Parent-run school moves into building, expands enrollment

This is an archived article and the information in the article may be outdated. Please look at the time stamp on the story to see when it was last updated.

A year after starting their own school, a group of parents and teachers are moving into their own building and expanding enrollment thanks to state funding.

The school known as Project Libertas is now a state accredited school that will receive money through Indiana school choice vouchers this fall.

On Tuesday, a group of about 40 parents, students, teachers and community volunteers helped load up the school’s supplies and move them into a dedicated school building on the campus of the Unitarian Universalist Church of Indianapolis.

“This is the most amazing community thing to watch I’ve seen in a while,” said Owen Harrington, who is both a Project Libertas teacher and a parent.
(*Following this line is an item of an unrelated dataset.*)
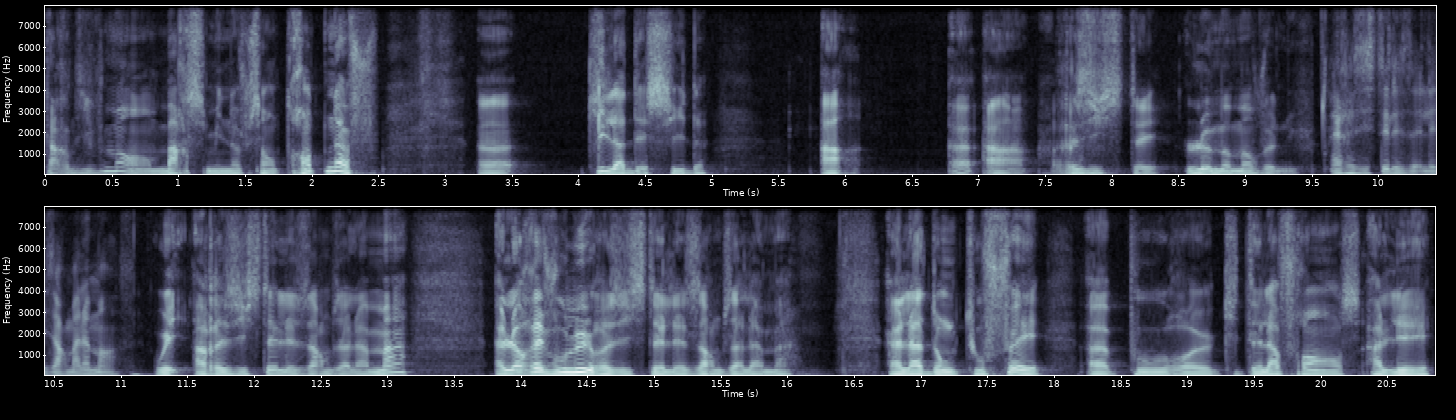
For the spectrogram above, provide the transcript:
tardivement, en mars 1939, euh, qui la décide à euh, à résister le moment venu. À résister les, les, armes à la main. Oui, à résister les armes à la main. Elle aurait voulu résister les armes à la main. Elle a donc tout fait euh, pour euh, quitter la France, aller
In just a couple hours, the team of volunteers moved into two buildings, which include four classrooms, an office and a small lunchroom.

The campus is a long way from where the school started. Last summer, parents and teachers at the Project School were left with few options after the city revoked the charter of the school due to poor financial management and failing test scores. That’s when three teachers and a handful of parents decided to start over from scratch.
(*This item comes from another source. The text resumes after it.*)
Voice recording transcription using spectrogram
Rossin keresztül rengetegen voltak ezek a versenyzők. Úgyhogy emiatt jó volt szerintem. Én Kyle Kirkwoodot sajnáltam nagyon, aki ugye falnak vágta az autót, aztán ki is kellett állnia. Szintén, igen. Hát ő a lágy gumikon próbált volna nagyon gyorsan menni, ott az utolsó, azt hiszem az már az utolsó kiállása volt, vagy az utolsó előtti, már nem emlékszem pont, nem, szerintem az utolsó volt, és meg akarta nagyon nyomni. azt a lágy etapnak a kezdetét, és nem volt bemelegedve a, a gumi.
Fox59 News visited the school this spring. The three paid staff members were renting space in a community center and operating without state funding, meaning parents volunteered and paid what they could and teachers sacrificed a steady income.
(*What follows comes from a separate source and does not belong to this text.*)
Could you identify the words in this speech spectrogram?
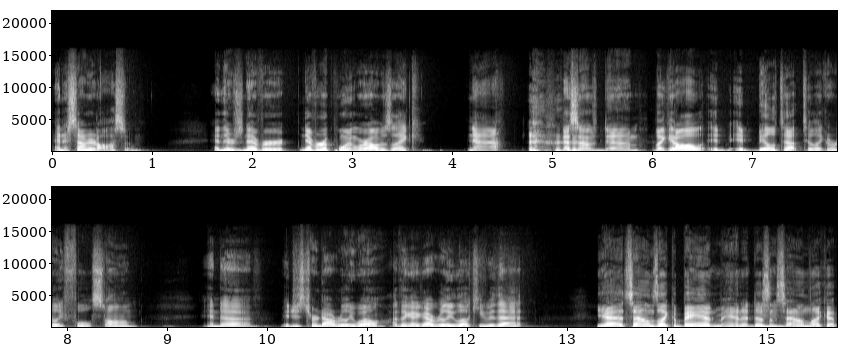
and it sounded awesome. And there's never never a point where I was like, nah, that sounds dumb. Like it all it it built up to like a really full song, and uh, it just turned out really well. I think I got really lucky with that. Yeah, it sounds like a band, man. It doesn't Mhm. sound like a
“Things like paychecks are a little iffy,” Harrington said during an interview in May.

Students also learned a lesson in adapting.

“We were in a lobby of somewhere once,” said Ian Gulyas, a 7th-grader at the school. “But I’m glad we’re here now. It’s an actual school building, which is always nice.”

The move is possible because Project Libertas earned state accreditation, which allows it to collect school choice vouchers. The increased funding means the school can finally afford to pay teachers and supply classrooms.

“Whereas last year was spent trying to keep things afloat, this year, we actually get to just do what we do as teachers and work on moving forward now,” Harrington said. “It’s awfully nice.”

The school has already doubled its paid staff and hopes to double enrollment to 70 students.

“We work with each family to create a tuition structure that works for them,” said school director Megan Hughes.

Of course, with state accreditation comes state accountability, including ISTEP testing. Despite the added challenge, Harrington says it’s a chance to show the state that the project-based learning model can succeed.

Parents are also optimistic.

“I think that we’re up for the challenge,” said Lisa Hay. “We have incredible teachers, dedicated teachers, and parents that are willing to step in where needed.”

“This is our year to show who we are,” said Hughes. “Being able to put a sign out, put our stake in the ground saying, ‘We’re here’, feels really good.”

Project Libertas already has a waiting list for its middle school students this fall. The school currently has about a dozen slots open for students in grades K-5.

For more information on the school go to

Notice: you are using an outdated browser. Microsoft does not recommend using IE as your default browser. Some features on this website, like video and images, might not work properly. For the best experience, please upgrade your browser.